Can I adopt as a single man?
Adopting as a single man or single woman can be harder than adopting as a married couple; however, both single men and single woman are accepted by many domestic child adoption agencies. In an international adoption many countries allow singles to adopt but they are much stricter in allowing single men as opposed to singe women.
I am 47 and my husband is 58. Are we too old to adopt?
The U.S. states do not normally limit the age of an adopting person or couple. However, many adoption agencies have age and other adoption requirements. You will need to call several agencies until you find one that does not limit the age of the adopting persons. Also be aware that a birth mother or birth father may put a limit on the age of the persons who will be adopting their child. International adoption could be more of a problem since many countries have upper age limits on adopting persons.
How long does it take to end the parental rights of the birth mother and birth father?
The parental rights of both the birth mother and birth father must be ended in order for you to adopt a child. The time needed to end their rights varies from immediately after the birth of the child up to many months. Every state is different and almost every situation is different and that is one of the reasons you should have the help of an adoption agency or adoption attorney. The links Birth Parents Rights and Adopting Family Rights may help you understand this issue.
What are the important child adoption laws?

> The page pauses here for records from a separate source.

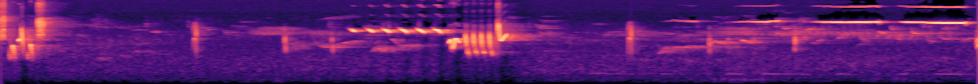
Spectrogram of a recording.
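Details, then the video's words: Asian brown flycatcher in a songbird tutor recording: scattered sharp chirps, then a quick run of repeated high notes mid-clip, followed by thin drawn-out whistles and rising phrases. "Sikatan londo masteran yang mudah ditiru segala jenis burung kicauan"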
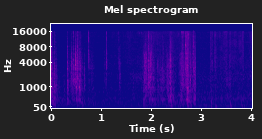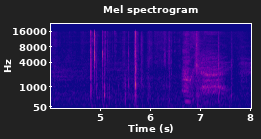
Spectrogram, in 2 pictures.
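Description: Scattered plastic clicks and rustling as hands work inside an inkjet printer with its scanner unit raised. A short murmured voice comes near the end.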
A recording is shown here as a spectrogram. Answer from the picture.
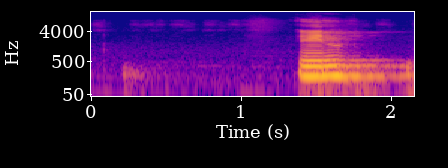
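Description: Marker pen writing on a whiteboard: faint, short scratchy strokes through the first second and a half. A man's voice then says one word near the end.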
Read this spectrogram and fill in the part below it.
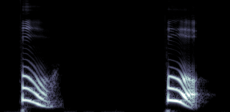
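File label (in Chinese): "不", Chinese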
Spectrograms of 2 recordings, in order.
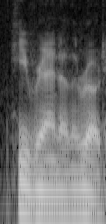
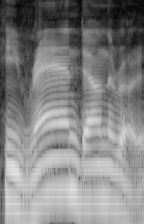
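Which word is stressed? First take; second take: none; ran. First: It is said flat, with no word stressed. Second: The word ran gets strong stress. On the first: The speaker calls it right. "Memorize monotone" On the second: The speaker calls it wrong. "why are you stressing ran?"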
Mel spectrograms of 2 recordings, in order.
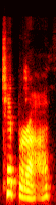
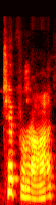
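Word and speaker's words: Tiphareth: represented as death and that would be tipperath or tiffaroth however you pronounce it which is six to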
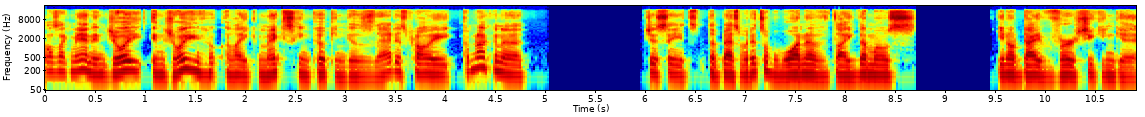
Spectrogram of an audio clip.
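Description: Moderate pacing, a very clean recording, and a silent background. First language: not English. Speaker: podcast co-host.

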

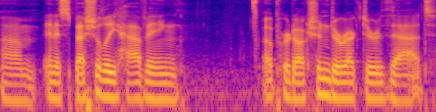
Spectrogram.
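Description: A fairly slow, flat, monotone delivery in an American accent, on a very clean recording with a silent background. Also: man. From Perrysburg, Ohio. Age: 30s. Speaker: church music director. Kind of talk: casual chat.

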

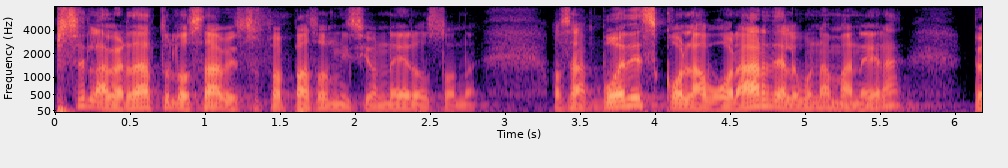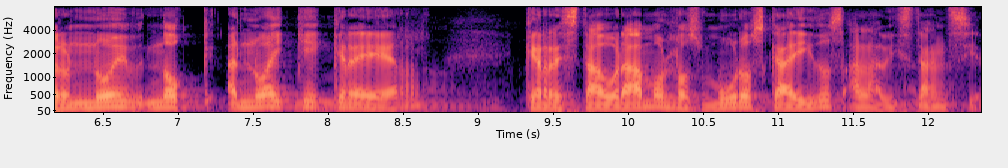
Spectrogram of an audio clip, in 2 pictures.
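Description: A man speaks at a fairly slow pace with a medium pitch and lively intonation, in an ordinary speaking voice. The recording is very clean, with a silent background. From Michoacán, Mexico. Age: 50s. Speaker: pastor. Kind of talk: interview.

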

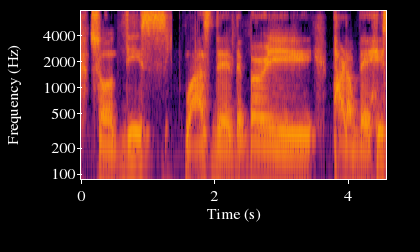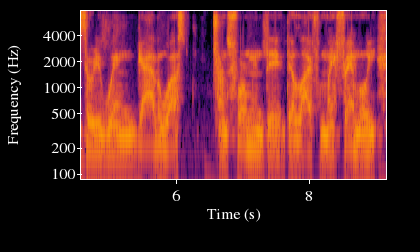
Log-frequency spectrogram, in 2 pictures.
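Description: A man's fairly low voice at a very slow pace, with very even loudness, ordinary pitch variation, and noticeable background noise. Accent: Spanish. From Mexico City, Mexico. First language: Spanish. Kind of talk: interview testimony.

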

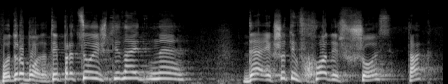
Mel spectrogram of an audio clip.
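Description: Amid noticeable background noise and audible room echo, a man talks at a fairly quick pace in an animated tone. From western Ukraine, Truskavets. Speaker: preacher. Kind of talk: sermon.

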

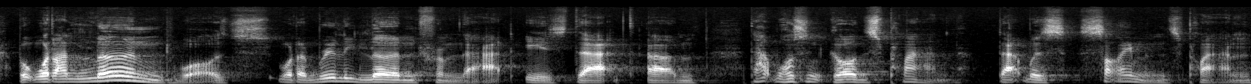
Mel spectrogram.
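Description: Speaking very slowly, a man has a dark, mellow tone at a medium pitch. His pitch swings very widely. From London, England. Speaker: church member giving testimony. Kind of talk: testimony. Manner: halting, many fillers.

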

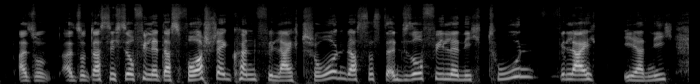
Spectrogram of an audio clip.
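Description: A woman's fairly high voice at a moderate pace with ordinary pitch variation, on a very clean recording against a silent background. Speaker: podcast guest. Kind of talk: casual political chat. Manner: hesitant, many fillers.

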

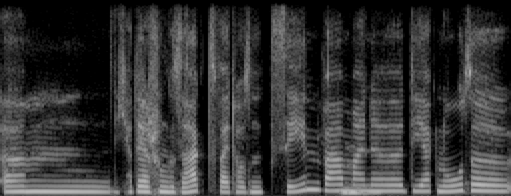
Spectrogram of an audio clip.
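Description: A woman speaks at a medium pitch in a dry, close sound with no echo. The recording is very clean, with a silent background. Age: 40s. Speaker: podcast host, sarcoma patient advocate. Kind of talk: casual conversation.

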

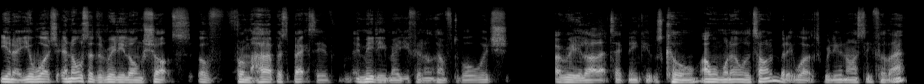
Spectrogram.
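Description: A dark, mellow tone at a very fast pace, with fairly even intonation. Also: man, fairly low pitch for a man. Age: middle-aged. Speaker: podcast co-host, podcast producer. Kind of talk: casual chat. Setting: video call.

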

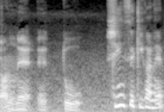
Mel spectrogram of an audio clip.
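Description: This is a man speaking at a medium pitch. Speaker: writer and comedy sketch writer. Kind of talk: casual interview.

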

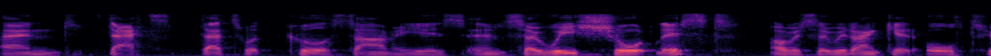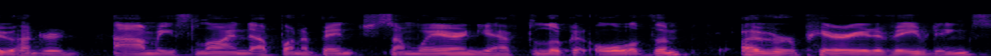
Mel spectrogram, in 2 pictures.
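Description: In an Australian accent, a man talks fairly quickly at a fairly low pitch, keeping his intonation fairly even and hardly pausing. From Australia, southeast Queensland. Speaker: tournament organizer. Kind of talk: casual chat.

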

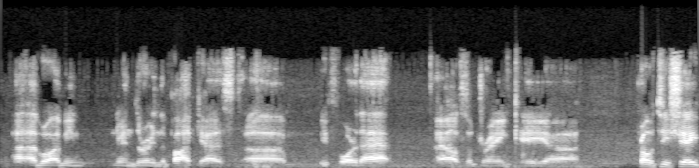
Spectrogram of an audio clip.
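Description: Noticeable background noise sits behind a man whose medium-pitched voice keeps a fairly even intonation. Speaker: podcast host. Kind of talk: casual solo podcast chat. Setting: eating during recording.

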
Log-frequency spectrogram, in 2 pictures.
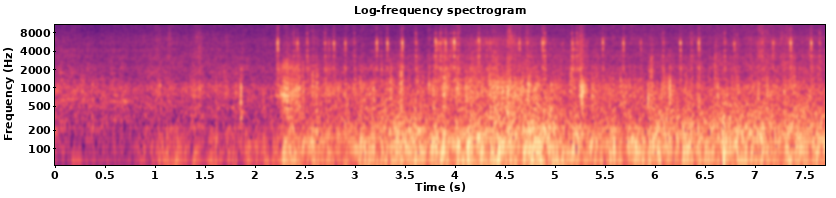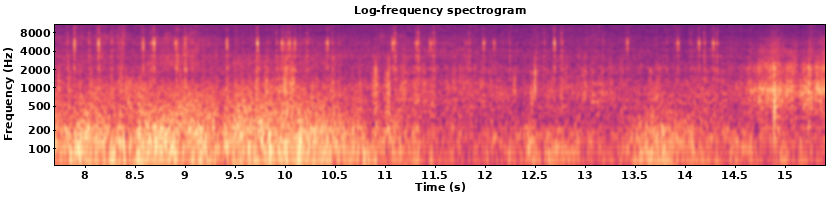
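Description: Bicycle tyres rumble and crunch over a rough dirt trail.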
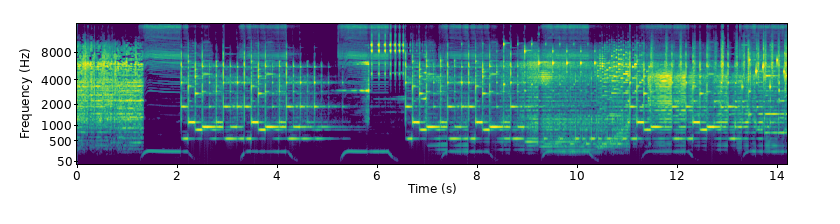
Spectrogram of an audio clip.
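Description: Smartphone ringtone: an electronic tune with a repeating bell-like melody over bass notes that slide down at their ends. It takes over from background music about a second in, thins out briefly near the middle, then comes back fuller.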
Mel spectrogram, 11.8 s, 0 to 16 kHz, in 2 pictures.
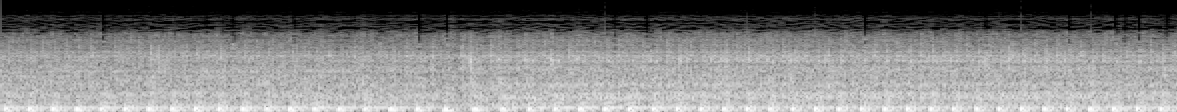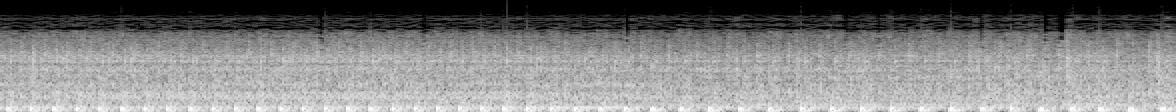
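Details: BSA B31 single-cylinder motorcycle, first fire-up in a while after fitting a NEB belt drive and clutch, on the bench: steady, lumpy thump around two beats a second, no knocks or rattles; healthy idle.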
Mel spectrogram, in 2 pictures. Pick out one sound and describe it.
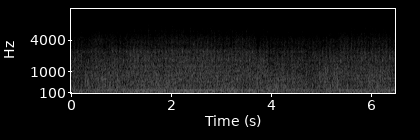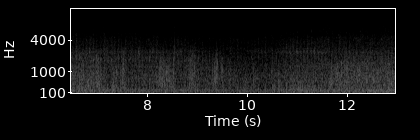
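Water splashes against a moving boat's hull.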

We have created an entire website, ChildAdoptionLaws.com, just to deal with child adoption laws. The short answer is that for a domestic adoption you should be aware of the child adoption laws of your state, the laws ending the parental rights of the birth parents, the requirements of the Interstate Compact on the Placement of Children and the Indian Child Welfare Act. In an international adoption you need to comply with your state laws, the laws of the U.S. government, the laws of the foreign country, and the requirements of the Hague Convention. Your child adoption agency or your adoption attorney can help you to understand the impact of these laws.

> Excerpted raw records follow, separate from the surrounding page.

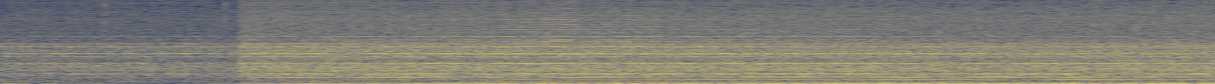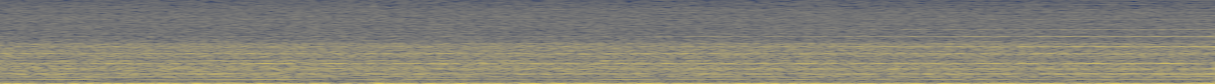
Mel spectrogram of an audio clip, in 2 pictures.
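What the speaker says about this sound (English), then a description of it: "you basically have your core really big wide pads" Broad, sustained synth pads hold a dense, steady drone, with a faint airy swell early on; no distinct whooshes stand out.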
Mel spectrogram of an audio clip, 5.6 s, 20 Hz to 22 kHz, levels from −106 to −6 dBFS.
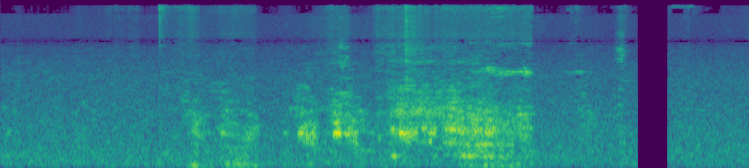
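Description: A speech recording with a single rebuffering stall: at 4.77 s the sound drops to silence for about 0.23 s, then picks up at 5.01 s exactly where it left off. The player ran dry of downloaded audio and waited for more. Unlike a dropout or packet loss, nothing is skipped or concealed. The speech simply pauses and continues intact, so the clip runs longer rather than missing material.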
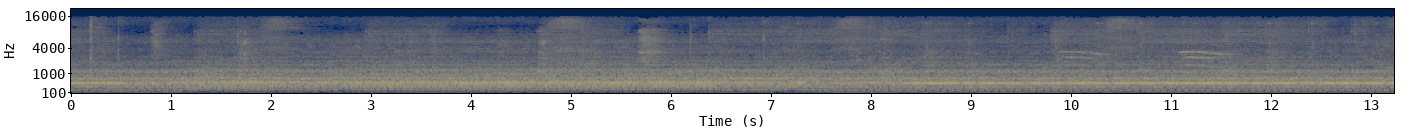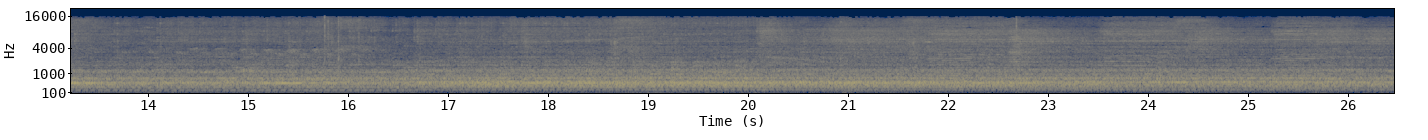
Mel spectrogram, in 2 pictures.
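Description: A tractor engine drones steadily from a television speaker.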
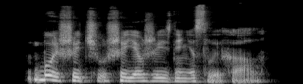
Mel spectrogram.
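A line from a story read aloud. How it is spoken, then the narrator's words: Grumbling with a smirk. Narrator (Russian): проворчал он и усмехнулся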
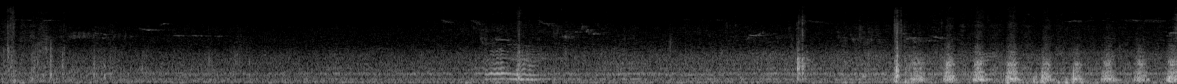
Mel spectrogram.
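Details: Honey bee colony at hive number 6 in Brittany, France, being given its last winter feed on 4 February 2021; a continuous mid-pitched buzzing drone, swelling briefly midway, then overlaid by a run of rhythmic knocking pulses near the end.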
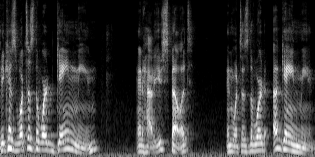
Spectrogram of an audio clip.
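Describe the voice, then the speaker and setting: A man's fairly high voice in a Californian accent, with lively intonation, vocal fry and long, frequent pauses. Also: fairly slow pace. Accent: California. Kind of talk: casual chat.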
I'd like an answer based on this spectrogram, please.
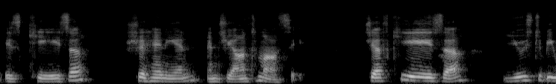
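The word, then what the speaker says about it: Chiesa Shahinian & Giantomasi: to say csg but the firm name is kiza shahinian and giantamasi jeff kieza used to be with the christie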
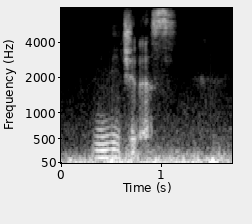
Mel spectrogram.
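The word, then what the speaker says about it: Mykines: It's not my kind. Nichinus noninus.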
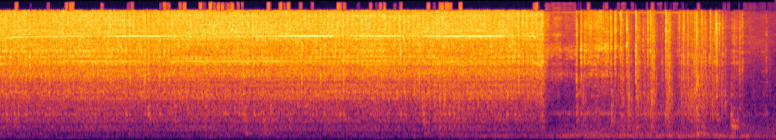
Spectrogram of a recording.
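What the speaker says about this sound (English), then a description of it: "spin the piece up, spin up my drill." A drill whines at high speed with a steady, loud hissing grind, then its pitch drops and stutters into uneven scraping as it sands the inside of a spinning wood-turned piece.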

How long has your agency, Adoption Services, been in operation?
Adoption Services has been fully licensed since 1986. We are a full- service, non-profit child adoption agency that is licensed in multiple states. We can help adopting persons living in any U.S. state and can even help U.S. citizens living in a foreign country. We also have special services to help military personal and expatriates living abroad. Adoption Services can help with closed, open, intrastate, interstate, and international adoptions. Please visit our home page to read about our commitment to help you and all pregnant women and birth parents.

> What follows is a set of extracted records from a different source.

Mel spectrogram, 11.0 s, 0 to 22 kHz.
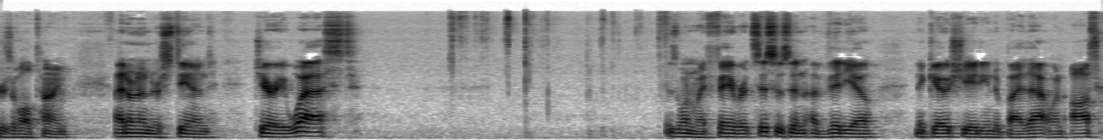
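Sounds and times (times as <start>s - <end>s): cards handled with light clicks: 4.5s - 6.8s.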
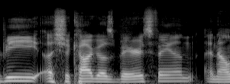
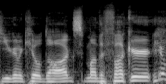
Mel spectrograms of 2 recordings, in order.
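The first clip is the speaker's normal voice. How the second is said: put-on taunting coach voice, louder; 5 dB louder than usual. Retelling what a coach meant by the play: imitating a coach taunting. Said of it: "that was a coach saying, like".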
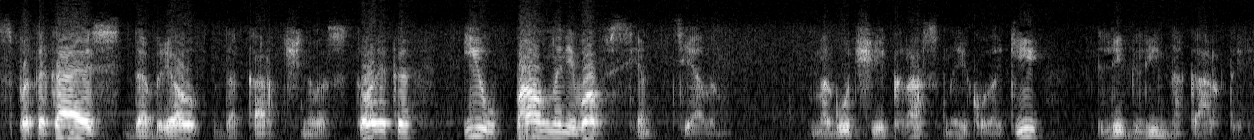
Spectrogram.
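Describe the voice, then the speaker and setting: A man narrating a story with expressive, lively reading, on an old lo-fi radio recording. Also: low voice, unhurried, breathy edge.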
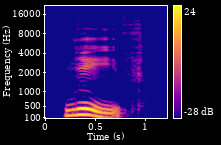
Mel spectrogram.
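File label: "leugh", Scottish Gaelic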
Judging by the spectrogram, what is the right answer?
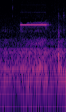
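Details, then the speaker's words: Multimeter continuity test on a new fuse kit after soldering with a Pinecil iron: single clean high beep about half a second on a quiet bench; fuse conducts and is intact. "red to Red beep black to Black beep and then let's test our fuses"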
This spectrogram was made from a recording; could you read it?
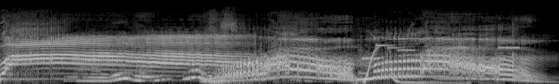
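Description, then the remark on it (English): A man's voice imitates a motorcycle engine with a loud, buzzy, continuous drone, its pitch wobbling, then revving up and dropping in several swoops over about five seconds. “Do a motorcycle more for me.”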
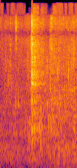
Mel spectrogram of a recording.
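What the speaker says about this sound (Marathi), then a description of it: "फोडणी चाललेली आहे." Spices crackle and sizzle in hot oil for a tempering in a home kitchen, a brief steady frying hiss with a small stir clink.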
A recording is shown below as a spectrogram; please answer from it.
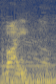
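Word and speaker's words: wyd: This is actually a mispronunciation of the word, the Afrikaans word, "vite," which means wide. This is because they have the wide mouths, which make it easier for grazing.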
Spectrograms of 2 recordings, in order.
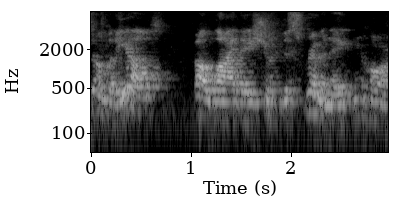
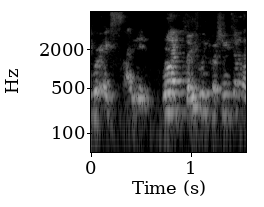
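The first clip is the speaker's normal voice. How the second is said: usual speaking voice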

What can we expect to pay for an adoption?
The answer depends on the type of adoption you are doing and several other variables. Total adoption costs include not just your Home Study and agency fees, but also fees for criminal record and child abuse clearances, FBI clearances, attorney fees, birth mother and child medical fees, travel, and more. Fees for a domestic adoption can range from almost nothing in a foster care adoption to $60,000 or more with some agency and private adoptions. The total fees in an international adoption range from approximately $15,000 to $50,000. Please visit the link Adoption Costs for more information.
Dr Vince Berger
and the staff of Adoption Services
Adoption Services, Inc
28 Central Blvd
Camp Hill, PA 17011